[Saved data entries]

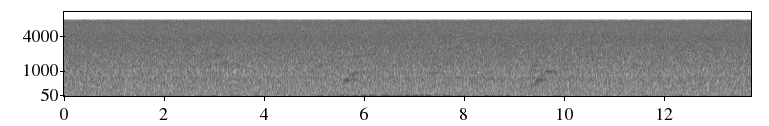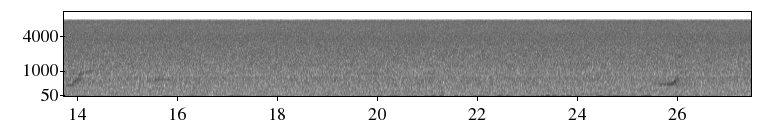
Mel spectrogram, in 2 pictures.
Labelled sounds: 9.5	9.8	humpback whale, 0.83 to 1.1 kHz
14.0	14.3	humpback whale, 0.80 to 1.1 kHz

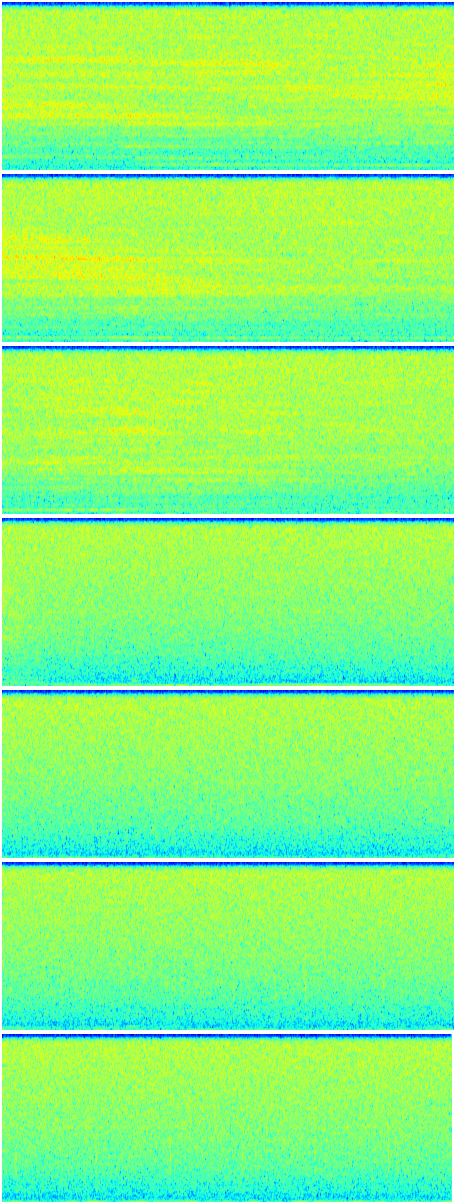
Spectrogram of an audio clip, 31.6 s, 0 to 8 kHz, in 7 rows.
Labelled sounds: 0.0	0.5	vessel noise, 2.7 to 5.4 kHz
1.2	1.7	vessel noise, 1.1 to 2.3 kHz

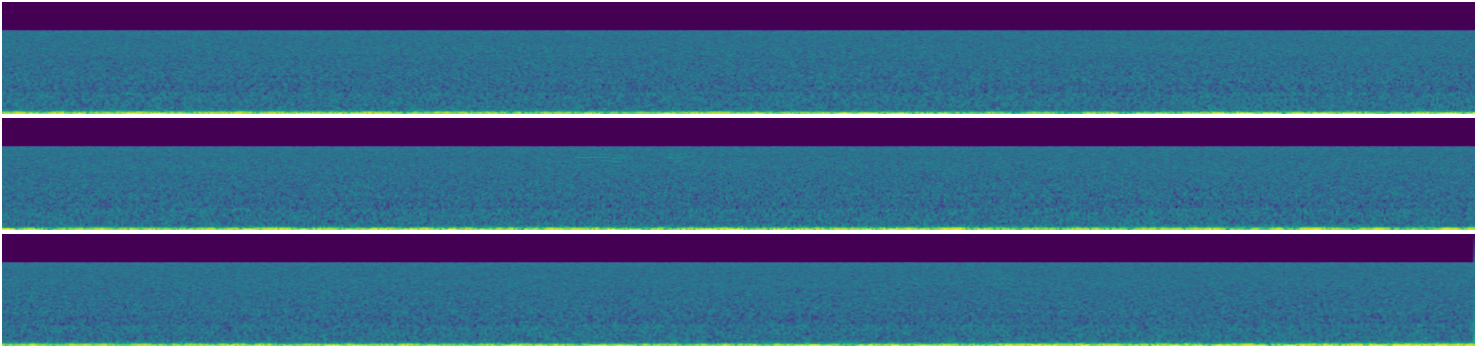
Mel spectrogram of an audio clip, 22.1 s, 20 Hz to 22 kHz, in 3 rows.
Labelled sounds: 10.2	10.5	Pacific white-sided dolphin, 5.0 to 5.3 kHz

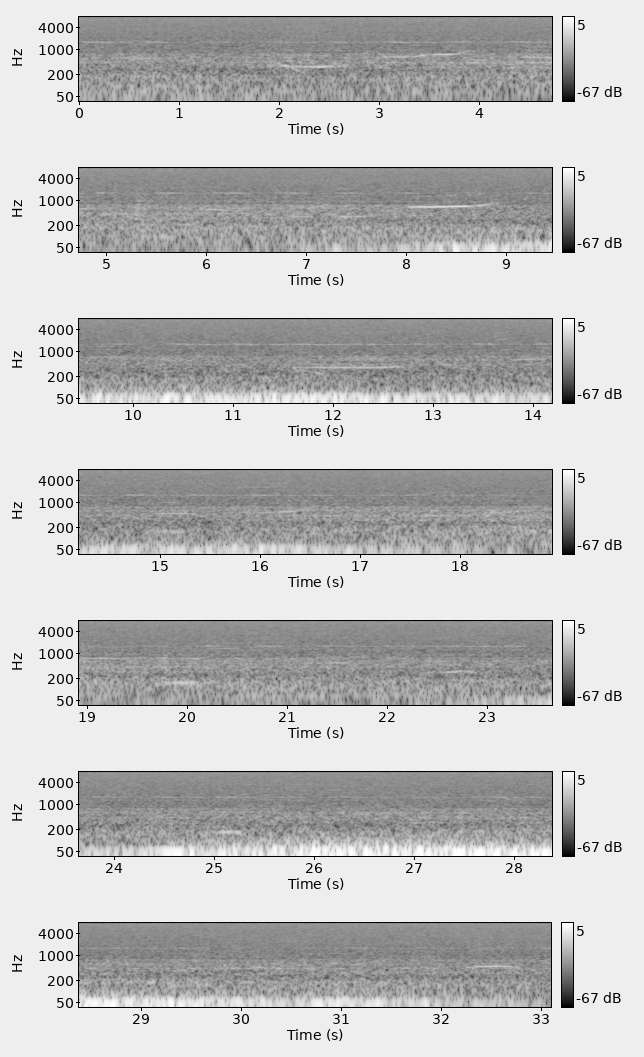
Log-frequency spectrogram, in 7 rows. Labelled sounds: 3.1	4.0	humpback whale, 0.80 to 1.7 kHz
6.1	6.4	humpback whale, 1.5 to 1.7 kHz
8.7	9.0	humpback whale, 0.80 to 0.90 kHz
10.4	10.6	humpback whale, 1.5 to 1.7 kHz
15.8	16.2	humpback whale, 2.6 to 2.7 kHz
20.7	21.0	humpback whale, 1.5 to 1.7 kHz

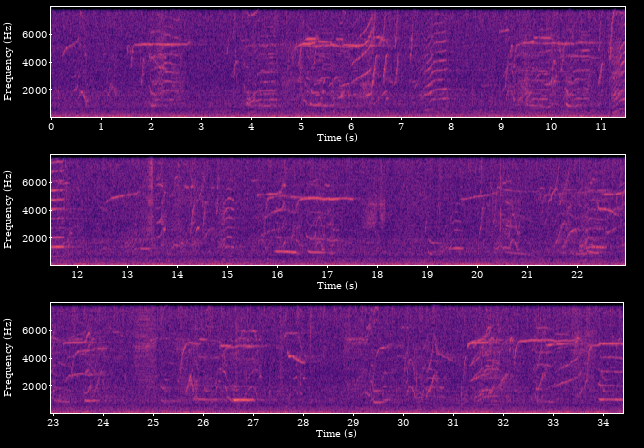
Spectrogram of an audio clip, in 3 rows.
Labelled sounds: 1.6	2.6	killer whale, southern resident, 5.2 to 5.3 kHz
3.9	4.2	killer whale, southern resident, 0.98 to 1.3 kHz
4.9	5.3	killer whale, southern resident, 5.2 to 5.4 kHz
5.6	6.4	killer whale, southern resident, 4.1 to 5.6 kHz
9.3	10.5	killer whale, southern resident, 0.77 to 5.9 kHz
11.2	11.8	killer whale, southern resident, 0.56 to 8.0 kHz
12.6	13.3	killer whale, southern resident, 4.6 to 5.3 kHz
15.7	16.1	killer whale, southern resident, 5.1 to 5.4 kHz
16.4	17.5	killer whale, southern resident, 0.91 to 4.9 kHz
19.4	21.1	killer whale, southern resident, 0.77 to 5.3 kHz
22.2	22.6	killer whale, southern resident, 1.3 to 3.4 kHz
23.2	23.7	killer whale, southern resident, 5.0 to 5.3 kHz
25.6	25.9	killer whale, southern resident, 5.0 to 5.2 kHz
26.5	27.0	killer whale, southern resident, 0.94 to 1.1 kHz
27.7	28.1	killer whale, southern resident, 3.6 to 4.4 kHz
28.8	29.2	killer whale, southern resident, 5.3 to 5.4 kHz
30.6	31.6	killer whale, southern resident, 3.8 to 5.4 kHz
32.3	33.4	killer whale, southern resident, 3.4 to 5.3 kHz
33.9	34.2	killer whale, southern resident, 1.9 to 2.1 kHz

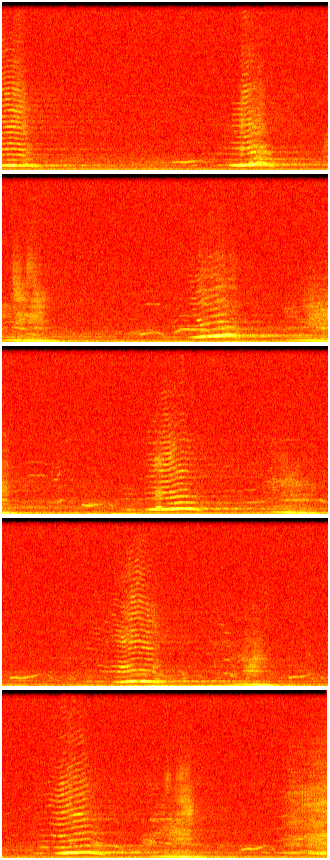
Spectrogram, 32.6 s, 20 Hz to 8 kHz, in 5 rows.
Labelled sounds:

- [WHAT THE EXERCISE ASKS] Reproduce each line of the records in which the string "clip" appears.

- [WRITTEN RESPONSE]
Spectrogram of an audio clip, 31.6 s, 0 to 8 kHz, in 7 rows.
Mel spectrogram of an audio clip, 22.1 s, 20 Hz to 22 kHz, in 3 rows.
Spectrogram of an audio clip, in 3 rows.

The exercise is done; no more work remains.